Grace Degnan

Jane Merkle, Writer

Our planet is currently in the midst of its sixth mass extinction crisis, the worst species die off since the loss of the dinosaurs. This time, it is not a natural phenomenon causing the crisis: it’s humans. More specifically, it’s human carbon emissions and their effect on the global climate. We are losing species at 1,000 to 10,000 times the natural background rate. At least 10,000 species will go extinct this year and will never return. And now, we might lose species even faster. Since the Endangered Species Act was passed 45 years ago, it has protected some of the animals in danger of going extinct due to human activity, namely by habitat destruction and climate change. Animals protected by the act include tigers, blue whales, and orangutans. In July, the Trump administration proposed sweeping rollbacks of the act, allowing species to be removed from the list more easily, and making it difficult to protect the habitat of these animals.

The Trump administration is not looking to change the law itself, but instead, the regulations surrounding it. Republicans and industry groups say that the act hurts economic growth.
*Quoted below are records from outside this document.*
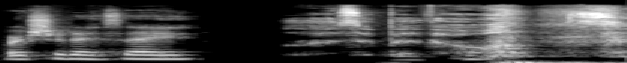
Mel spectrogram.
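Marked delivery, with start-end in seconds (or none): 1.0-2.1 put-on voice, deep and breathy. A podcast host, introducing this week's book, says the founder's name in a Bane-like deep voice. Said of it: "I sound like Bane".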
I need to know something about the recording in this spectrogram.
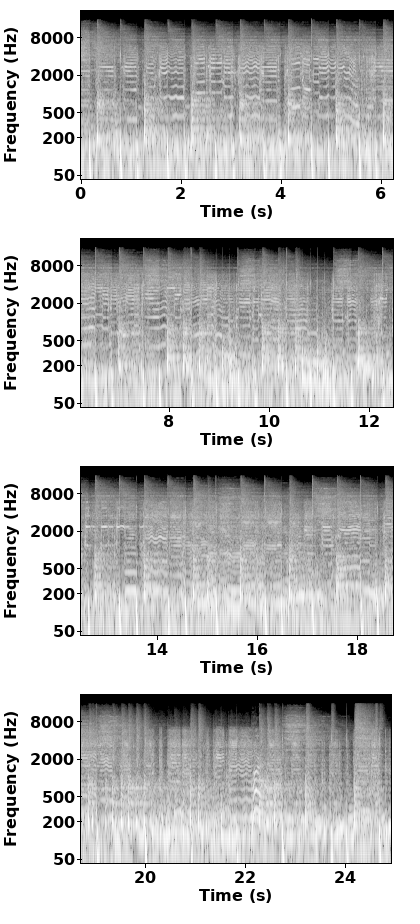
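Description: Live blues-rock trio playing an instrumental passage: electric guitar lead lines with wavering, bent notes over bass guitar and a drum kit keeping a steady beat.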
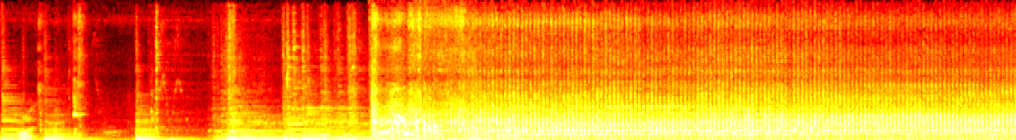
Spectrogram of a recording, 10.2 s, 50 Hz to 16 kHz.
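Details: Volvo Penta AD31 diesel in Fairline Targa 28 boat, port engine, after raw water pump seal rebuild to fix sea-water leak: catches about four seconds in, steady even diesel run partly masked by music; runs normally.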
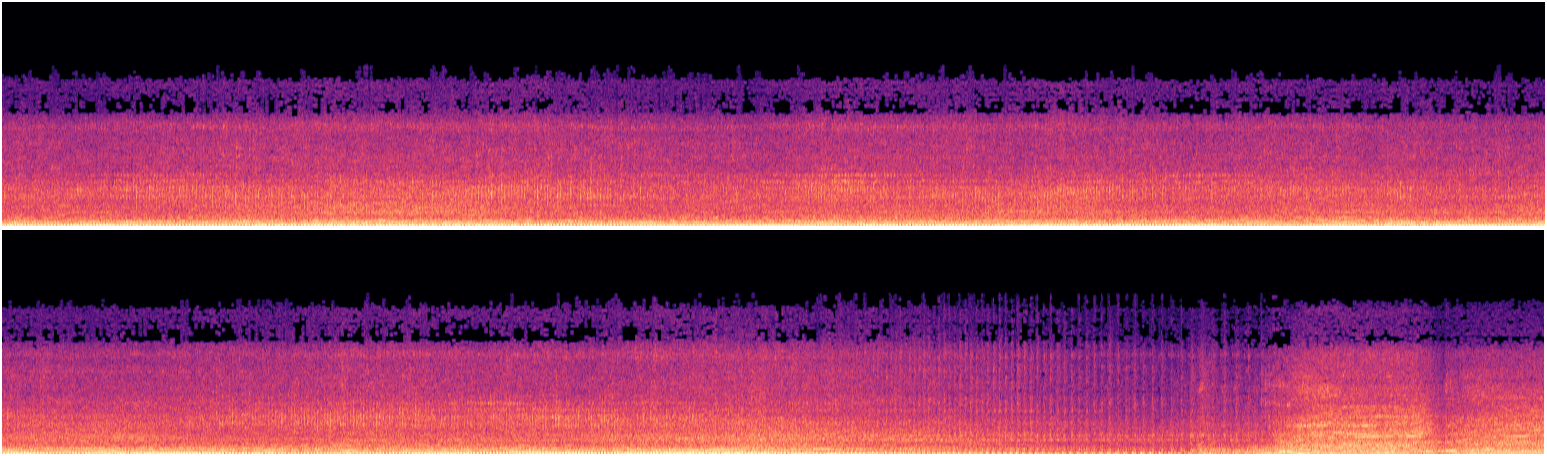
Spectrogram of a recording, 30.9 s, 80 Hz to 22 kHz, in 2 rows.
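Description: Small petrol garden-tool engine running steadily. About 23 seconds in, the sound breaks into engine pitch that sweeps down and back up, like revving.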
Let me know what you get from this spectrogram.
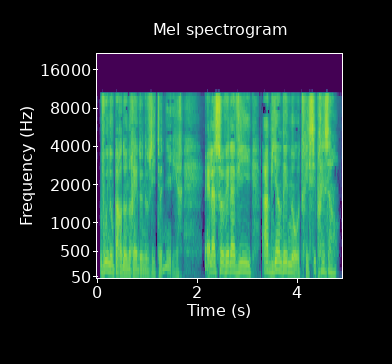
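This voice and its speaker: A man's voice: medium pitch, expressive, fairly quick, slightly rough, dry recording, studio quality, pitched above the performer's own voice. A man voicing a guarded, wary woman envoy of a hunted clan in a storybook reading.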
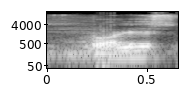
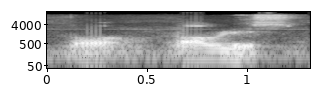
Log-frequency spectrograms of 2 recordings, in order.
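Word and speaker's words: Pauli: এরপরে পলিস বর্জন নীতি বা পলিস স্কুলেশন প্রিন্সিপালস পাউলিস পাউলিস উচ্চারণটা যেভাবে জেনিতে পারে পাউলের বর্জননীতি পাউলি পাউলিস এক্সপলেশন প্রিন্সিপাল আমরা কষেত্রে পলির বর্জনীতি বলি আসলে পলি হবে না পাওলি হবে বা পলিস হবে বুঝতে পারলেই হবে এই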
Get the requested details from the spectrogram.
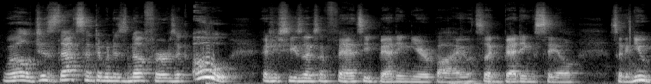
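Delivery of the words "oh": high, loud acted "oh"; sudden pipe-up in mock surprise; surprised exclamation. Acted delighted reaction in retelling.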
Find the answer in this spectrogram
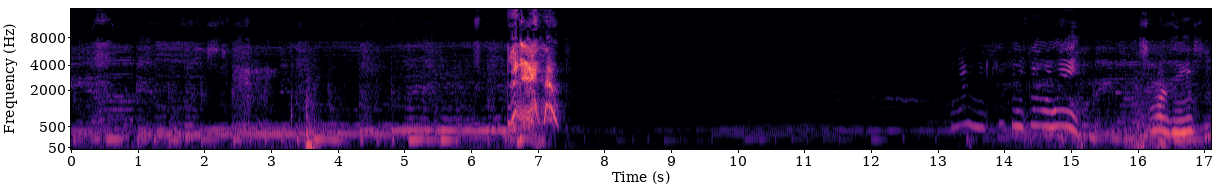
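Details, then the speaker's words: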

This is because they believe that the protections place many unnecessary regulations that hurt industry groups financially. One of the proposed changes getting the most push back is to stop treating threatened species in the same way as endangered species. The threatened species would still be able to obtain crucial protection, however, it would be decided on a case by case basis. Another change getting a lot of push back is that the cost of protecting the threatened species will be considered and weighed when considering whether to give the species protection. The changes could make it difficult for species to obtain important protection. One in three wildlife species in America are in danger of extinction in the coming century. These proposed rollbacks could impact how many species survive this current mass extinction.
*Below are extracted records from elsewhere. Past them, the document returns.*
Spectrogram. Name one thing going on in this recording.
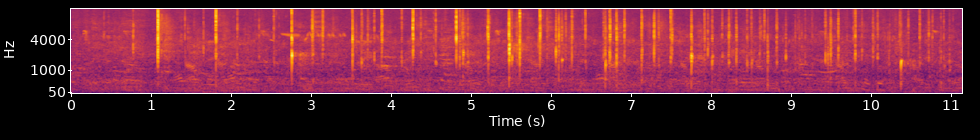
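Players slap hands as they greet each other.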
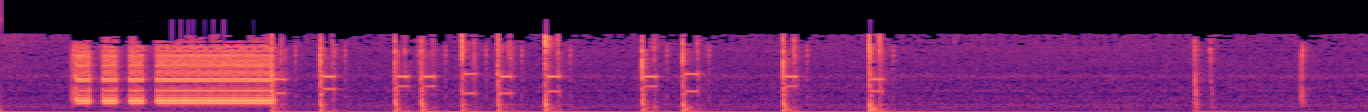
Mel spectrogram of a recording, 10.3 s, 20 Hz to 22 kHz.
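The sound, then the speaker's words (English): A touch-tone phone dials into a 575-minute MCI rechargeable prepaid phone card to check the minutes left: a short burst of tones, then a quick, uneven run of about a dozen crisp keypad beeps, clear, with no one talking. “Let's just let's fake a call here and see how many minutes are left.”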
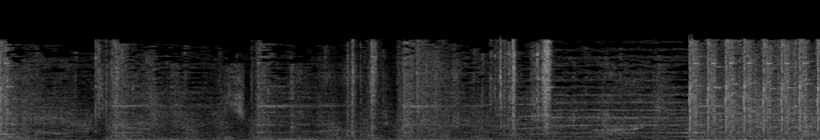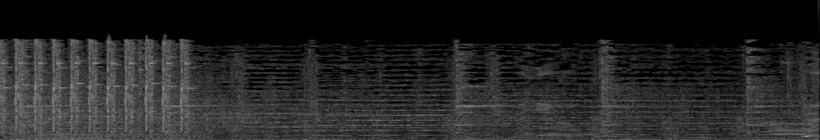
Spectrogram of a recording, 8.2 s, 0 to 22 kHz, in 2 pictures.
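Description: Gunfire in Uncharted 4, rapid bursts of automatic shots and single cracks, with a dense sustained volley in the middle and scattered impacts around it.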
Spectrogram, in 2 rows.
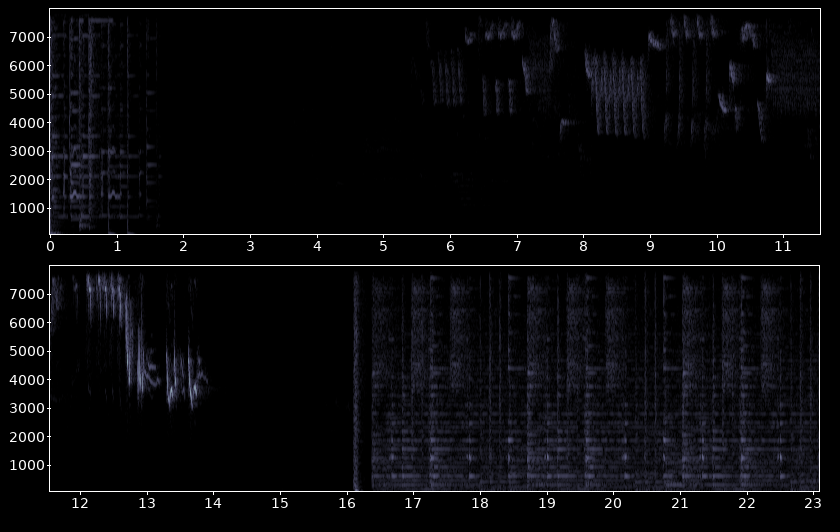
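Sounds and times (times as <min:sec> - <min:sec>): birds singing: 0:03.2 - 0:14.8, 0:15.6 - 0:16.1.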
Here’s why the proposed rollbacks matter: Implemented correctly, with environmental concerns in mind, the changes to the act wouldn’t be very detrimental to the endangered species. But the new changes would make it easier for the current and future administration as well as industry groups to ignore the threatened and endangered species, making it detrimental to the survival of many beloved animals, including the iconic bald eagle, grizzly bear, sea otter, green sea turtle, and the gray wolf. I for one don’t want our beautiful world to lose some of its most magnificent animals. And let’s not forget: plants are endangered too. Much of our fragile ecosystem depends on plants, and this mass die off includes them. How can we condone rollbacks that would sacrifice wonderful members of our earth for the economic gain of huge industry groups? I know that I cannot.